[[ Supplied records, beginning ]]

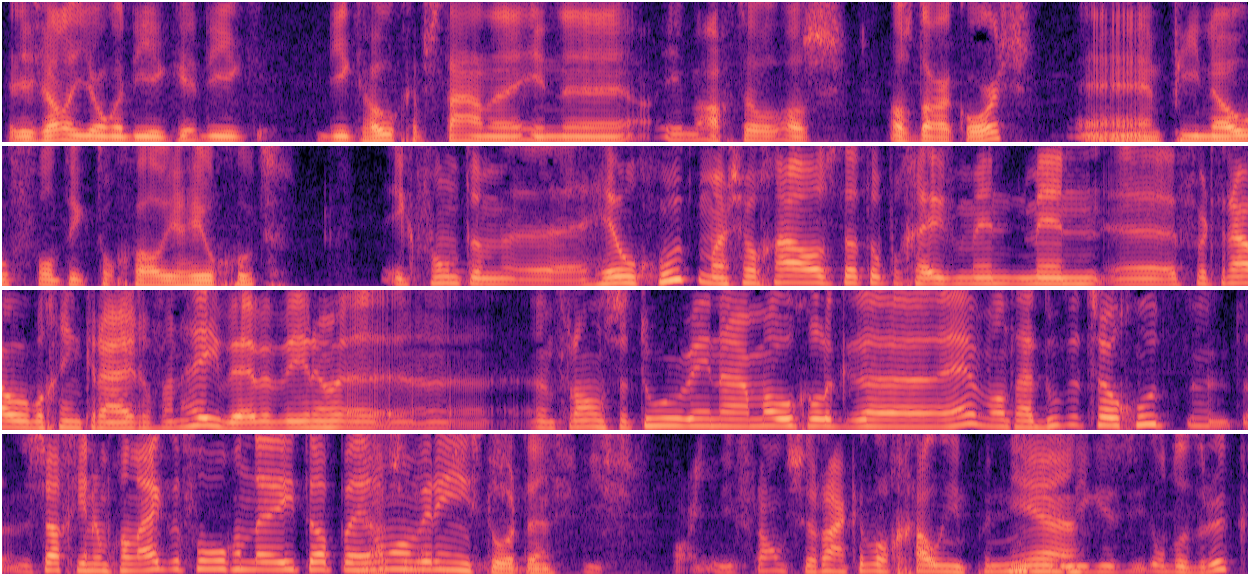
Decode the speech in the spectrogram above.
het is wel een jongen die ik, die ik, die ik hoog heb staan eh, in, eh, in mijn achterhoofd als, als Dark Horse. En Pino vond ik toch wel heel goed. Ik vond hem eh, heel goed, maar zo gauw als dat op een gegeven moment men eh, vertrouwen begint krijgen van... hé, hey, we hebben weer een, eh, een Franse toerwinnaar mogelijk, eh, hè, want hij doet het zo goed. Dan zag je hem gelijk de volgende etappe helemaal ze- weer instorten. Die, die, Spanje- die Fransen raken wel gauw in paniek Ja. en die, die onder druk.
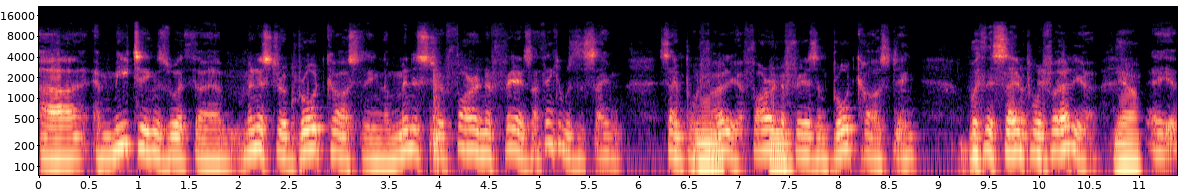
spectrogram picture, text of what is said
Uh, and meetings with the Minister of Broadcasting, the Minister of Foreign Affairs. I think it was the same same portfolio, Foreign Affairs and Broadcasting, with the same portfolio. Yeah. Uh,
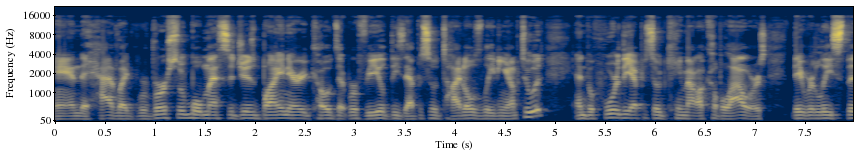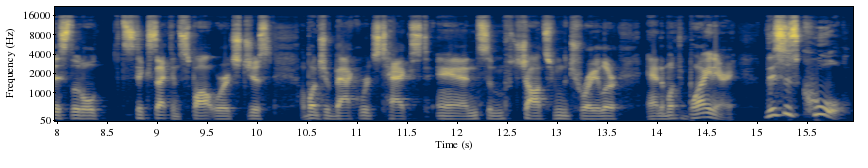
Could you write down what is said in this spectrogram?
And they had like reversible messages, binary codes that revealed these episode titles leading up to it. And before the episode came out a couple hours, they released this little six second spot where it's just a bunch of backwards text and some shots from the trailer and a bunch of binary. This is cool.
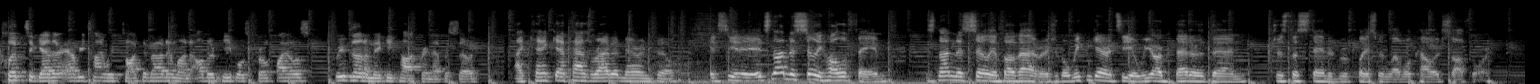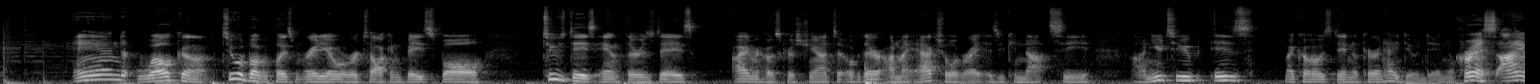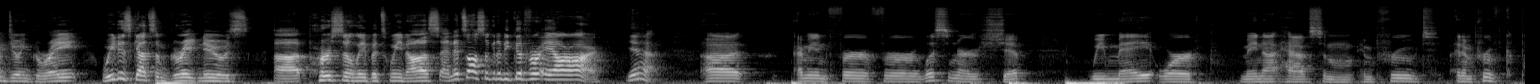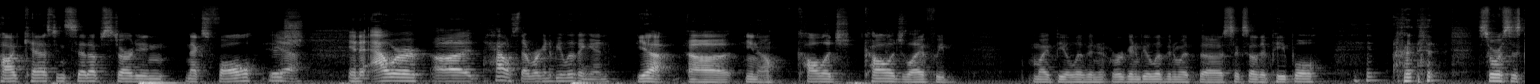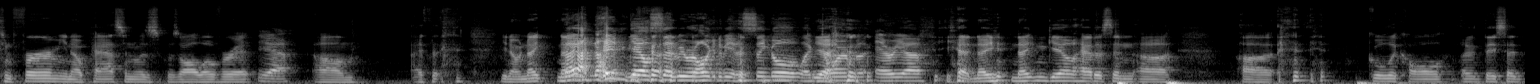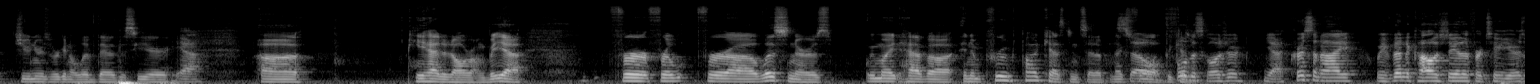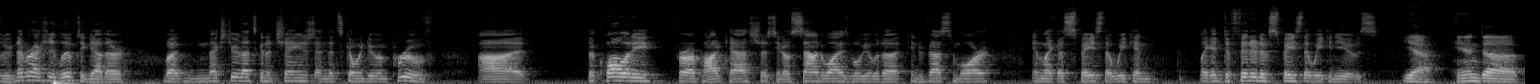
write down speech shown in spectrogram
clip together every time we've talked about him on other people's profiles, we've done a Mickey Cochrane episode. I can't get past Rabbit Maranville. It's it's not necessarily Hall of Fame. It's not necessarily above average, but we can guarantee you we are better than just the standard replacement level college sophomore. And welcome to Above Replacement Radio, where we're talking baseball Tuesdays and Thursdays. I am your host, Chris Gianta. Over there on my actual right, as you cannot see on YouTube, is my co-host Daniel Curran. How you doing, Daniel? Chris, I am doing great. We just got some great news uh, personally between us, and it's also going to be good for ARR. Yeah. Uh, I mean, for for listenership, we may or may not have some improved an improved podcasting setup starting next fall ish. Yeah. In our uh, house that we're going to be living in. Yeah. Uh, you know, college college life. We might be living. We're going to be living with uh, six other people. Sources confirm. You know, Passon was was all over it. Yeah. Um, I think, you know, Night, Night- Nightingale said we were all going to be in a single like Yeah. dorm area. Yeah, Night, Nightingale had us in uh, uh, Gulick Hall. Uh, they said juniors were going to live there this year. Yeah. Uh, he had it all wrong, but yeah, for for for uh, listeners, we might have uh, an improved podcasting setup next so, fall full because disclosure, yeah, Chris and I, we've been to college together for two years. We've never actually lived together, but next year that's going to change and it's going to improve. Uh, the quality for our podcast, just you know, sound wise, we'll be able to invest more in like a space that we can, like a definitive space that we can use. yeah, and uh,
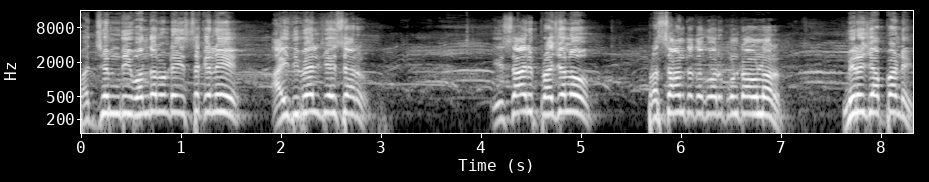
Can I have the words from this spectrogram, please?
పద్దెనిమిది వందలు ఉండే ఇసుకని ఐదు వేలు చేశారు. ఈసారి ప్రజలు ప్రశాంతత కోరుకుంటా ఉన్నారు. మీరు చెప్పండి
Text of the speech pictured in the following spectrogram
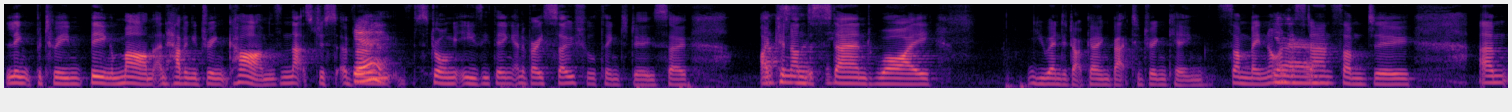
link between being a mum and having a drink comes and that's just a very Yeah. strong easy thing and a very social thing to do so i can understand why you ended up going back to drinking. Some may not Yeah. understand, some do. Um,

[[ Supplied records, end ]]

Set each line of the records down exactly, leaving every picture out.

◆ Task output
Decode the speech in the spectrogram above.
het is wel een jongen die ik, die ik, die ik hoog heb staan eh, in, eh, in mijn achterhoofd als, als Dark Horse. En Pino vond ik toch wel heel goed. Ik vond hem eh, heel goed, maar zo gauw als dat op een gegeven moment men eh, vertrouwen begint krijgen van... hé, hey, we hebben weer een, eh, een Franse toerwinnaar mogelijk, eh, hè, want hij doet het zo goed. Dan zag je hem gelijk de volgende etappe helemaal ze- weer instorten. Die, die, Spanje- die Fransen raken wel gauw in paniek Ja. en die, die onder druk.
spectrogram picture, text of what is said
Uh, and meetings with the Minister of Broadcasting, the Minister of Foreign Affairs. I think it was the same same portfolio, Foreign Affairs and Broadcasting, with the same portfolio. Yeah. Uh,
Could you write down what is said in this spectrogram?
And they had like reversible messages, binary codes that revealed these episode titles leading up to it. And before the episode came out a couple hours, they released this little six second spot where it's just a bunch of backwards text and some shots from the trailer and a bunch of binary. This is cool.
write down speech shown in spectrogram
clip together every time we've talked about him on other people's profiles, we've done a Mickey Cochrane episode. I can't get past Rabbit Maranville. It's it's not necessarily Hall of Fame. It's not necessarily above average, but we can guarantee you we are better than just the standard replacement level college sophomore. And welcome to Above Replacement Radio, where we're talking baseball Tuesdays and Thursdays. I am your host, Chris Gianta. Over there on my actual right, as you cannot see on YouTube, is my co-host Daniel Curran. How you doing, Daniel? Chris, I am doing great. We just got some great news uh, personally between us, and it's also going to be good for ARR. Yeah. Uh, I mean, for for listenership, we may or may not have some improved an improved podcasting setup starting next fall ish. Yeah. In our uh, house that we're going to be living in. Yeah. Uh, you know, college college life. We might be living. We're going to be living with uh, six other people. Sources confirm. You know, Passon was was all over it. Yeah. Um, I think, you know, Night, Night- Nightingale said we were all going to be in a single like Yeah. dorm area. Yeah, Night, Nightingale had us in uh, uh, Gulick Hall. Uh, they said juniors were going to live there this year. Yeah. Uh, he had it all wrong, but yeah, for for for uh, listeners, we might have uh, an improved podcasting setup next so, fall full because disclosure, yeah, Chris and I, we've been to college together for two years. We've never actually lived together, but next year that's going to change and it's going to improve. Uh, the quality for our podcast, just you know, sound wise, we'll be able to invest more in like a space that we can, like a definitive space that we can use. yeah, and uh,
Can I have the words from this spectrogram, please?
పద్దెనిమిది వందలు ఉండే ఇసుకని ఐదు వేలు చేశారు. ఈసారి ప్రజలు ప్రశాంతత కోరుకుంటా ఉన్నారు. మీరు చెప్పండి
Text of the speech pictured in the following spectrogram
link between being a mum and having a drink comes and that's just a very Yeah. strong easy thing and a very social thing to do so i can understand why you ended up going back to drinking. Some may not Yeah. understand, some do. Um,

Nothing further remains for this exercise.